During this time, the proprietors of the Toolangi General Store approached the Department of Environment, Land, Water & Planning (DELWP) with a plan to convert part of the building as a coffee shop, the Crosscut Kiosk. The existing staff tearoom was extended and some of the displays were removed to make space for tables. However, the proposal did not ultimately succeed and the Toolangi Tavern was built instead, next to the site of the general store.

In 2007 NRCL left Toolangi, having decided to move its program to the Waterwheel Centre in Warburton. The TFES programs continued until June 2012, when the department decided that forest education was ‘no longer core business’. Activities based at the TFDC were discontinued and the building was closed. Eventually a temporary security fence was erected around the building, leaving it looking like a demolition site. Ironically, the security fence was later stolen!

Members of the Toolangi community continued to advocate for the re-opening of the much-loved centre and in June 2015 held a well-attended public meeting to discuss the future management and use of the building. In February 2016, DELWP called a more formal public meeting and invited community members to develop a business plan. Ten volunteers signed up and work on the plan began. It was completed in mid-July and by then DELWP had asked the group to become a Management Committee.

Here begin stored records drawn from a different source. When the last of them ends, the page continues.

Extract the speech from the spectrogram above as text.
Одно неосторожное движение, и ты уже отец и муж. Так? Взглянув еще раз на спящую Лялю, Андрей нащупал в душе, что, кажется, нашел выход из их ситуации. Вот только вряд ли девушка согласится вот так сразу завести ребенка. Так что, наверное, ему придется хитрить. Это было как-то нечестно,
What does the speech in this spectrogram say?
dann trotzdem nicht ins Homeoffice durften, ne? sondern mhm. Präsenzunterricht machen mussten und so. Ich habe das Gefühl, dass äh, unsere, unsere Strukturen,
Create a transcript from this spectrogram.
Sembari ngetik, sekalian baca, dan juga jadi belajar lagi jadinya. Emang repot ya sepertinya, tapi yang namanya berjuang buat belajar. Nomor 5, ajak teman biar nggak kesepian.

The keys were handed over to the Management Committee in September 2016 and work began to prepare the building, after several years of neglect, for the 20th Anniversary Sculpture Festival planned for November. A community working bee was arranged, and local residents arrived with their brooms, mops, dusters and cleaning rags, working like Trojans to bring the building back to life. After such a long period of disuse, the building was also checked for structural and electrical safety before it could be made available to the public.

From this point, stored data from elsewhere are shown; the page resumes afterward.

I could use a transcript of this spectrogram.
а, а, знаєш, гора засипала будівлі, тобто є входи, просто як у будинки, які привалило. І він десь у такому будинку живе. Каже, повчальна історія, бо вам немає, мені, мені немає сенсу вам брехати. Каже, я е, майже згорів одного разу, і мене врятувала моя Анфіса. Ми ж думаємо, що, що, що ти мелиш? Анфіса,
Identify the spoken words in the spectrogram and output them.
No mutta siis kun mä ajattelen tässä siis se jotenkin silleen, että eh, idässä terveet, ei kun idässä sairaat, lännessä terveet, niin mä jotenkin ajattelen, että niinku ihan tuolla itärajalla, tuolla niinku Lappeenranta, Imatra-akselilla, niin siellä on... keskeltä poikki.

After the festival, the building fell silent and empty once again, as further work was necessary before it could be fully opened. Other than minimal funds for essential repairs, DELWP was not willing to further invest in the building, so the committee decided to establish a coffee shop to generate income to at least cover running costs. This meant more work had to be done on the kitchen to satisfy council requirements. The Toolangi Forest Discovery Centre Committee of Management was incorporated in February 2017 and the Ecology Café opened in July 2017.

The café was originally established by a professional local chef and a trained barista, but without financial support and a regular clientele this was not sustainable and, over time, an army of volunteers provided the workforce. The gallery was used to display artworks and to host an exhibition marking 150 years since the scientific description of Leadbeater’s Possum, a resident of Toolangi State Forest and Victoria’s faunal emblem. When the Judith Eardley Save Wildlife shop in Healesville closed, books were donated for sale at the TFDC and helped boost fund-raising.

After its first year the TFDC was covering its costs and generating a small profit. Nevertheless, DELWP decided the time had come to appoint a new committee and advertised for applications. The remaining members of the original committee applied but were rejected. A new committee was appointed in August 2018 and the café, gallery and bookshop were closed.

As of November 2021, the Toolangi Forest Discovery Centre remains, sadly, closed and in decay.



[i] Toolangi Forest Discovery Centre Concept Plan, Department of Conservation & Natural Resources, 1993 quoted in Toolangi Forest Discovery Centre Strategic Plan, Northern Melbourne Institute of TAFE, 1999

Steve Meacher Muddy Creek East 1864 veg notes
Steve Meacher Muddy Creek East 1864 veg notes
Steve Meacher Muddy Creek East 1864 veg notes